    Dry skin is itchy skin- keep the skin moist. An evening bath is recommended. Once out of the tub, pat dry and liberally apply vasoline to keep the moisture in the skin. Wet wraps- wet pajamas at night can be soothing to the skin.
    Do note that in the story you related, there is not avoidance of dairy if goat cheese is being given to the child. Goat and Cow cross-react and share many allergens. In a cow’s milk sensitive child, the substitution goat’s milk is not appropriate.
    Be sure to check with the pediatrician, the allergist, and the dermatologist regarding other confounding problems like skin infection, allergen exposures that are not obvious, and the proper type of ointments and how to apply them and where to apply them. Making those nights more comfortable can be an issue addressed by the child’s health care providers.
    There is no cure, there are options for better control.
    FEL

  4. Feexabratty - October 19, 2010

    Boy, I am searching the internet and bump into uncover some good communications arrange as forums, [url=http://www.kickerl715.com/]blogs[/url]. Could you surrender me some suggestion?

  5. fleickly - October 20, 2010

    Thanks for looking at the site. I am not exactly sure what your question is. I do not have experience in true internet ‘forums’. This current arrangement on WordPress works fine for me.
    FEL

  6. browneyedgirl - October 22, 2010

    can soy milk or yogurt drinks be used to replace cow’s milk if i suspect my child is allergic to it?

  7. fleickly - October 22, 2010

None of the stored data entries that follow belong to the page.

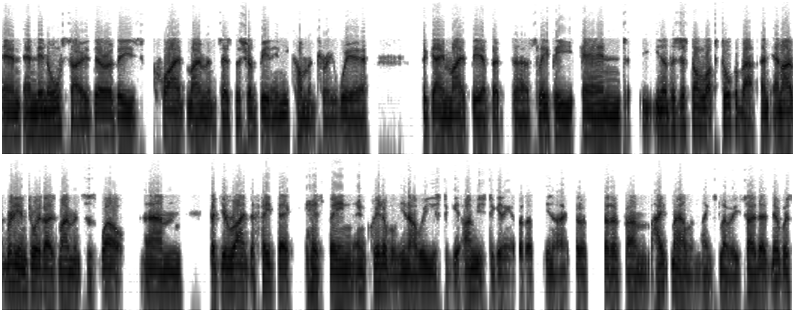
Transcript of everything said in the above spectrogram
And, and then also there are these quiet moments, as there should be in any commentary, where the game might be a bit uh, sleepy and, you know, there's just not a lot to talk about. And, and I really enjoy those moments as well. Um, but you're right. The feedback has been incredible. You know, we used to get. I'm used to getting a bit of, you know, a bit of, bit of um, hate mail and things, Louis. So that that was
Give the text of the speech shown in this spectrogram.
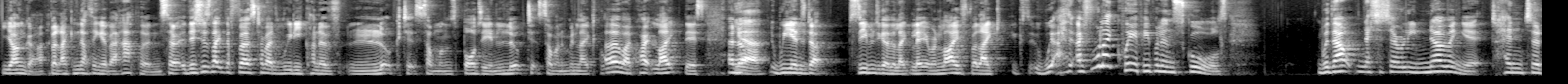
younger, but like nothing ever happened. So this was like the first time I'd really kind of looked at someone's body and looked at someone and been like, oh, I quite like this. And Yeah. like, we ended up sleeping together like later in life, but like we, I I feel like queer people in schools, without necessarily knowing it, tend to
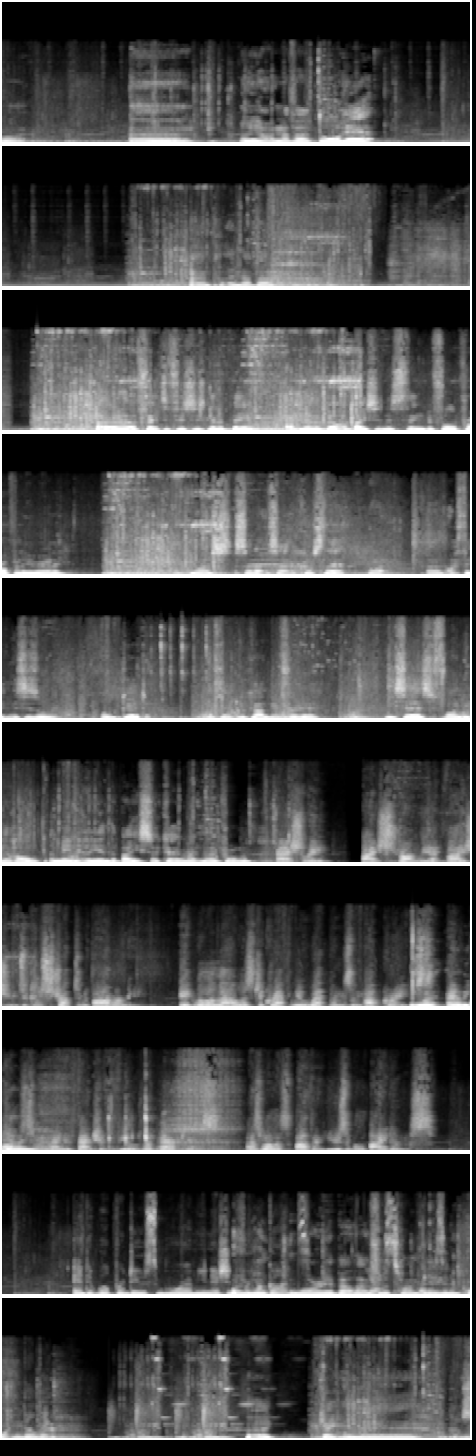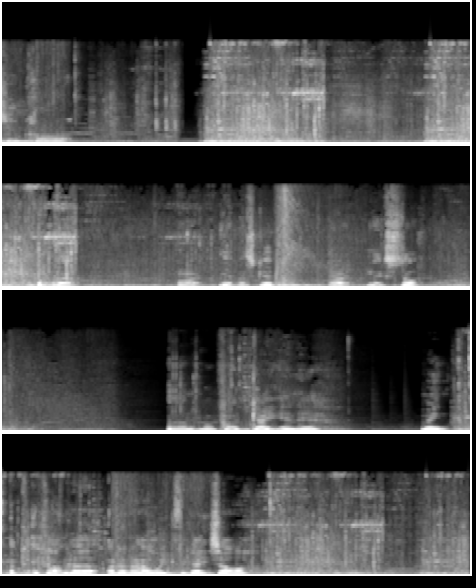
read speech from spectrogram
Right. Um, we got another door here. And put another. I don't know how effective this is going to be. I've never built a base in this thing before properly, really. Nice. So that's that across there. Right. Um, I think this is all all good. I think we can't get through here. He says, finding a hole immediately in the base. Okay, right, no problem. Ashley, I strongly advise you to construct an armory. It will allow us to craft new weapons and upgrades. Right, where are we and going? also manufacture field repair kits, as well as other usable items. And it will produce more ammunition We for your won't guns. worry about that yes, for the time that being. is an important building. Put a gate in there. Put some car. Yep, that's good. Alright, next stop. Um, we'll put a gate in here. I mean, it can't hurt. I don't know how weak the gates are.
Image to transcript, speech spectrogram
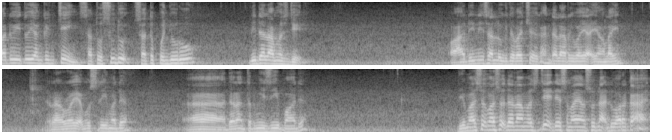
Badui itu yang kencing satu sudut satu penjuru di dalam masjid. Oh, hadis ni selalu kita baca kan dalam riwayat yang lain. Dalam riwayat Muslim ada. Ha, dalam Tirmizi pun ada. Dia masuk-masuk dalam masjid dia sembahyang sunat dua rakaat.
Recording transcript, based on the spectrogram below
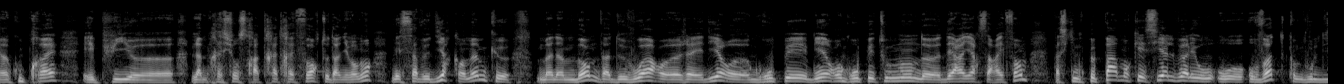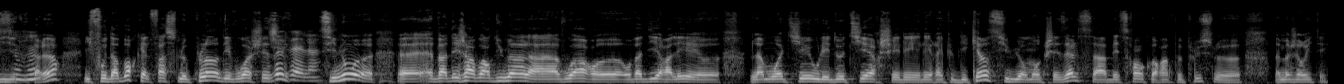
un coup près. Et puis, euh, l'impression sera très très forte au dernier moment. Mais ça veut dire quand même que Mme Borne va devoir, euh, j'allais dire, euh, grouper, bien regrouper tout le monde derrière sa réforme parce qu'il ne peut pas manquer. Si elle veut aller au, vote, comme vous le disiez tout mhm. à l'heure, il faut d'abord qu'elle fasse le plein des voix chez, elle. Sinon, euh, elle va déjà avoir du mal à avoir, euh, on va dire, aller euh, la moitié ou les deux tiers chez les, Républicains. S'il lui en manque chez elle, ça abaissera encore un peu plus la majorité.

    Yes, if there is a cow’s milk allergy soy milk can be used. Check the labels, if milk is in the product it should be listed.
    FEL